Thomas T. Arnold, appellant herein, filed on October 10, 1963, in the United States District Court for the Southern District of California, Central Division, a motion under 28 U.S.C. § 2255 to vacate a sentence and dismiss plaintiff. The motion was handwritten and appellant appeared without an attorney. As is usual in such prisoner-prepared motions, it is difficult to determine just what contentions appellant makes. In the petition a great number of cases were cited which appear to have no connection with his contentions. He contends that his sentence was unlawful, but does not explain why. The record shows that appellant was charged with having on June 16, 1960, violated 18 U.S.C. § 2113(a) by robbing a branch of the Bank of America in Los Angeles and obtaining thereby $641.00. On June 17, 1960, defendant was charged in a complaint before the United States Commissioner with having committed the offense of bank robbery the day before and the complaint contains a statement that Arnold had admitted committing the offense. On June 29, 1960, the Grand Jury indicted appellant for the above mentioned crime. When the appellant was arraigned in the United States District Court upon this indictment, counsel was appointed for him and the matter was continued some two weeks for the entrance of a plea. On the day set for the plea, counsel for appellant moved the court for the appointment of a psychiatrist to examine appellant. Such order was made and an examination was had of the appellant by a psychiatrist ordered by the court. The report presented to the court by the psychiatrist contained among other things admissions made by appellant that he had robbed the bank, that "he had told the lady that he had a gun," and that he was arrested close by the bank which he had just left. The psychiatrist then stated, "In my opinion there was no evidence of a psychosis or major mental illness existing in this individual at any time. This man has spent a substantial part of the last twenty-five years in penal institutions. In my opinion the defendant is presently sane, presently able to understand the proceedings against him, able properly to assist in his own defense, and was legally same at the time of the commission of the offense charged against him."

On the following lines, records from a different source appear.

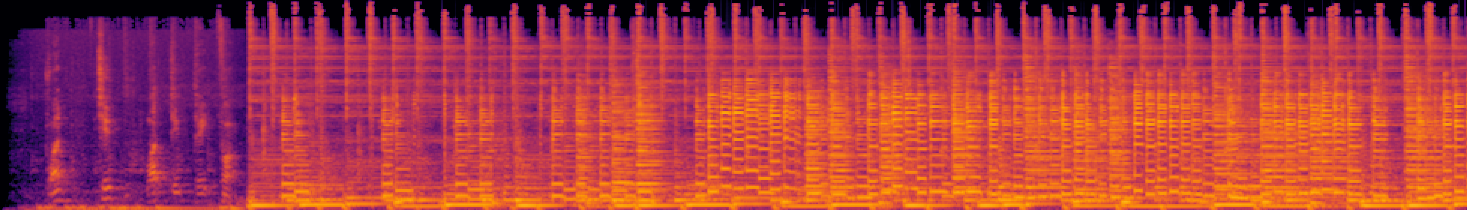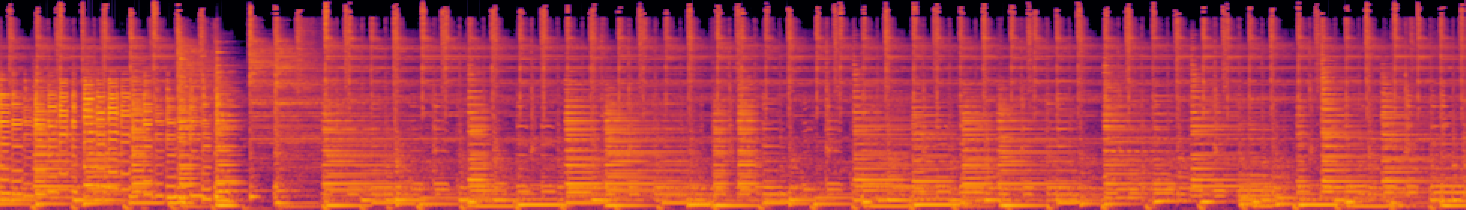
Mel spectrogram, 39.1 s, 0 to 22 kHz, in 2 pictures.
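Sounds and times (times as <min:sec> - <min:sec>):
latin rhythm section: 0:01.2 - 0:39.0
guitar solo: 0:05.1 - 0:22.9.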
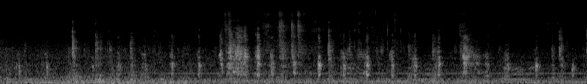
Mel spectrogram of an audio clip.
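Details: Backyard chickens on an October day, hens clucking: a busy mix of short broadband clucks and squawks, a louder burst of overlapping calls near the middle, over a steady low rumble of background noise.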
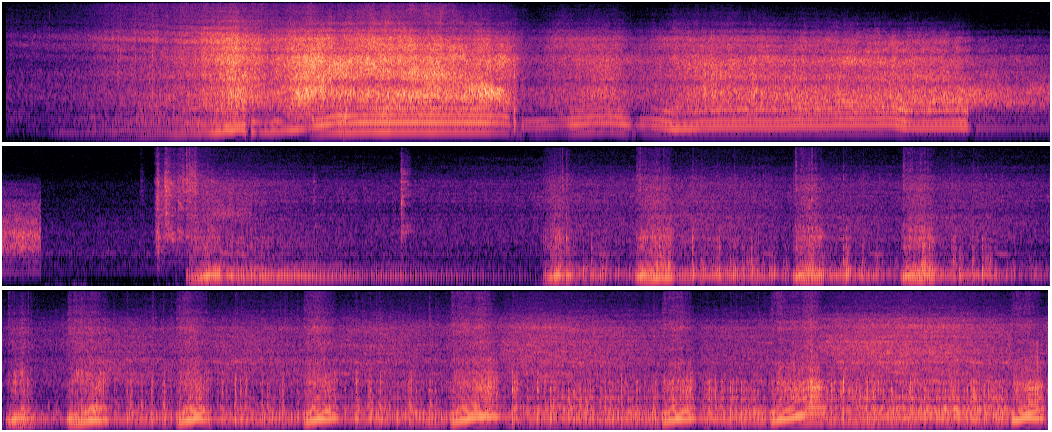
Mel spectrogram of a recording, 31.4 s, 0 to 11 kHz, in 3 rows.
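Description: BMW M3 G81 Touring's twin-turbo straight-six accelerating hard past, its pitch climbing with an upshift about five seconds in, then fading away. After a short gap the engine starts with a loud flare that settles toward idle. From about halfway it is revved in quick blips roughly once a second through the quad exhaust.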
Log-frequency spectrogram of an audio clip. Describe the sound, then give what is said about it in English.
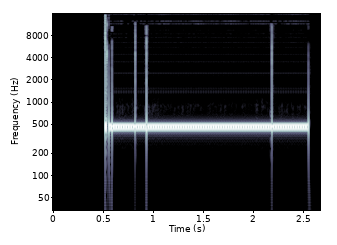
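A telephone rings once as a steady, unbroken electronic tone lasting about two seconds, with a few sharp handset clicks at the start and end. No one speaks. “Instead of doing like any kind of like sound or music or anything front end, just have like a phone ringing, and then we answer the phone, right?”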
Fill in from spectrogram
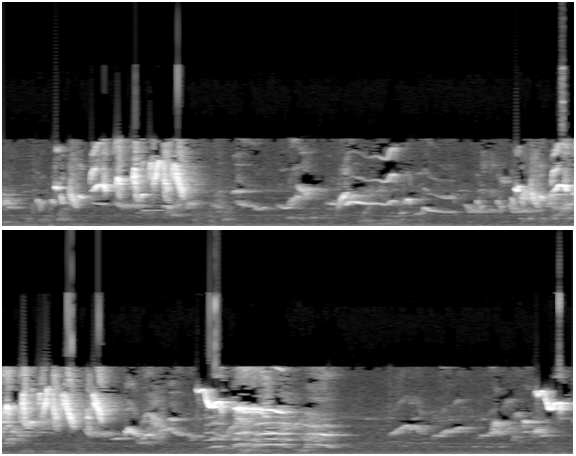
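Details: White-rumped shama, a bird offered for sale, singing in varied bursts: scratchy warbled phrases mixed with rising and falling whistles, separated by short pauses, in a quiet room.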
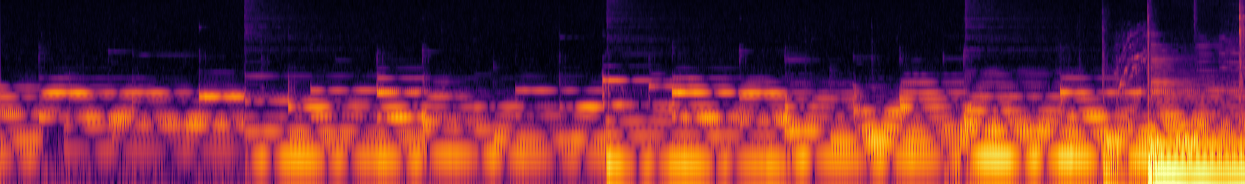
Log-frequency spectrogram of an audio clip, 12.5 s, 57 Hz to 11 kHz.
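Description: A French pop song, recorded in New York and released as a single in May 1982, plays steadily at full volume, with layered melodic instruments and sustained harmonies filling the mix and a brighter burst near the end.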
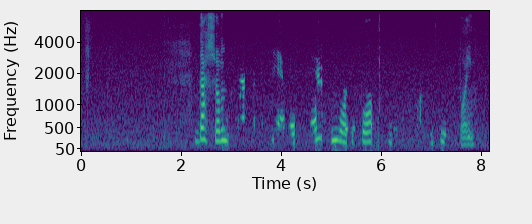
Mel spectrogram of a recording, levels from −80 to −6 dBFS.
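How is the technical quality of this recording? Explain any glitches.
The recording has two glitches, both on the talker's side of a call. The top end stops at 8 kHz, which fits a wideband call codec like G.722.

From 2.87 to 7.49 s there's speech suppressed in double talk: the voice keeps ducking, dropping by as much as around 25 dB for roughly four seconds in total. The likely cause is an echo canceller that couldn't tell the talker from loudspeaker echo and pulled both down.

Between 5.06 and 5.10 s there's a quick scrap of the other side's voice leaking through, sitting around 20 dB below the talker. It's brief and faint, and most likely loudspeaker pickup that the echo canceller didn't fully remove from the mic.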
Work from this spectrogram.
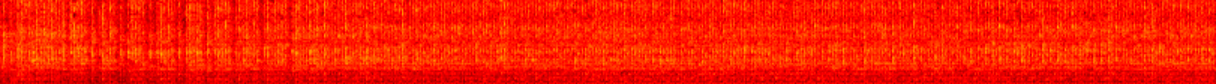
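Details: Four-cylinder engine starting in cold, windy weather after its cables were cleaned; it leaks some gas. Idle settles but stays slightly uneven and lumpy, not firing cleanly on all four. Owner plans to clean it again. Rough running.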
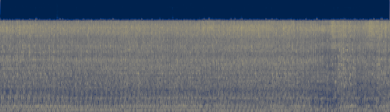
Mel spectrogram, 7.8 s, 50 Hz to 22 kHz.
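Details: 1963 Pontiac 389 V8 at first start, running on 2-cycle gas, powered via jump box: deep, steady V8 rumble holding an even lope with no knocks or misfires; normal idle.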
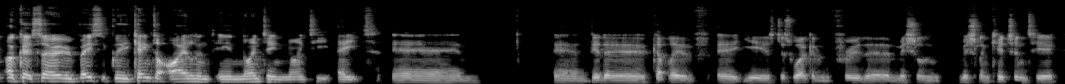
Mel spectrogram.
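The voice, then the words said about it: Australian accent, not Dublin. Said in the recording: “your Dublin accent's a little bit off ... Originally from Australia”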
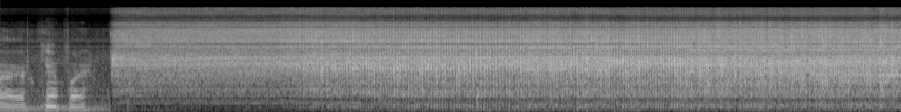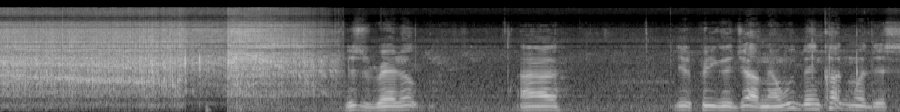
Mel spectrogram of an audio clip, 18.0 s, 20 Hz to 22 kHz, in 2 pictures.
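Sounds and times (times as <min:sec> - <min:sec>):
electric chainsaw cutting wood: 0:01.1 - 0:12.5.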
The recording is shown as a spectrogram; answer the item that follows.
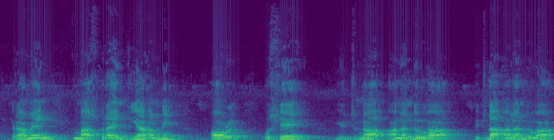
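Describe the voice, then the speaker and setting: Against noticeable background noise and audible room echo, a man speaks at a fairly high pitch with ordinary pitch variation. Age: 70s. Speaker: religious storyteller. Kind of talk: interview.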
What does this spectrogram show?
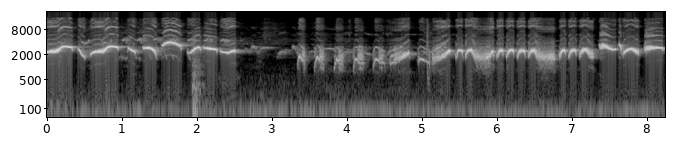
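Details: Wambi bird delivering a clear song: bouncing whistled notes, a short pause with softer twitters, then a renewed rapid series of rising and falling whistles.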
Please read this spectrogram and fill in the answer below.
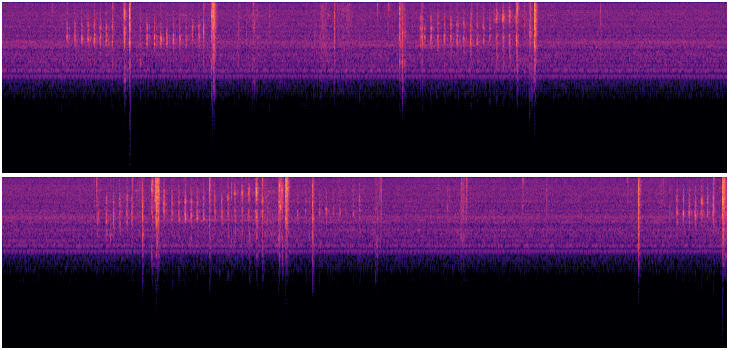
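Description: Scissors cutting through shirt fabric in several runs of quick snips, each run ending in a sharper snap, with quiet pauses between runs while the fabric is handled.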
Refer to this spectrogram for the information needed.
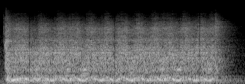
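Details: Datsun 240Z engine cranking after fresh oil fill while building oil pressure: two seconds of brisk, evenly paced cranking with matching compression strokes; sounds nice and even, healthy.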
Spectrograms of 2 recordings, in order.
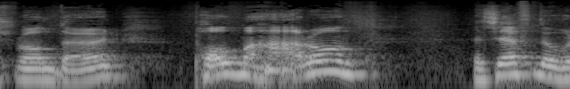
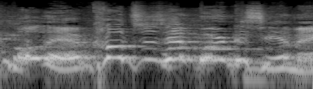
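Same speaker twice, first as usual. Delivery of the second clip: very high laughing retort; high mock reply, laughing all through; laughing squeal; 5 dB louder than usual. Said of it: "And I was like".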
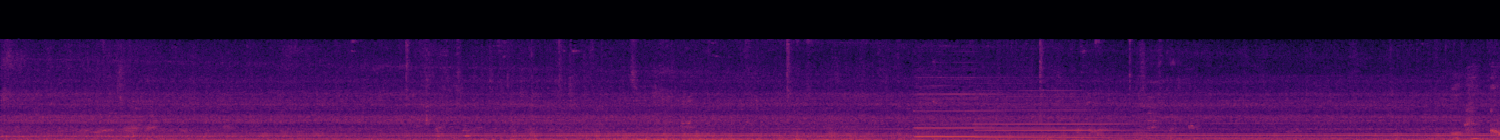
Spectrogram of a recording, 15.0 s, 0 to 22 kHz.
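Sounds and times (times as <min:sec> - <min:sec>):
train wheel-on-rail rumble: 0:00.0 - 0:15.0
electric traction tones: 0:09.1 - 0:14.4.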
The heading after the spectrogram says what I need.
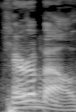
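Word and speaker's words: Carabao: first Chelsea in there how do you pronounce it care about or care about care about there you go I got it right sure you have care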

On the basis of this report the district [court] judge found that Arnold was presently sane, "able to understand the proceedings against him and able to properly assist in his own defense." Shortly thereafter Arnold, still being represented by counsel, entered a plea of guilty and the matter was referred to the probation officer for investigation and report. After such investigation and report, the defendant was sentenced to a period of imprisonment for fifteen years. The report showed that the $641 charged to have been taken in the robbery was recovered within a few minutes from the defendant's person a short distance from the bank by Los Angeles police.
The district judge denied, without hearing, Arnold's motion for relief under section 2255, stating that "the court is of the view that the motion, files and records of the case conclusively show that the prisoner is entitled to no relief."
An appeal was timely taken to this court from the order of the district court. We have jurisdiction under 28 U.S.C. § 2255.
We agree that the petition filed with the district court is utterly without merit. Among other things, appellant complains that the teller in the bank from whom he took the money observed appellant for only a short time, that she became hysterical and fainted, and that therefore she would not be able to make any positive indentification of him. He complains that the admitting of such evidence was prejudicial and harmful. The fact is that there was no trial. No witnesses appeared in court against him because he entered a plea of guilty to the charge. On the basis of appellant's petition and of the record before the district court, we see no merit in appellant's contention that the district court should have granted him a hearing.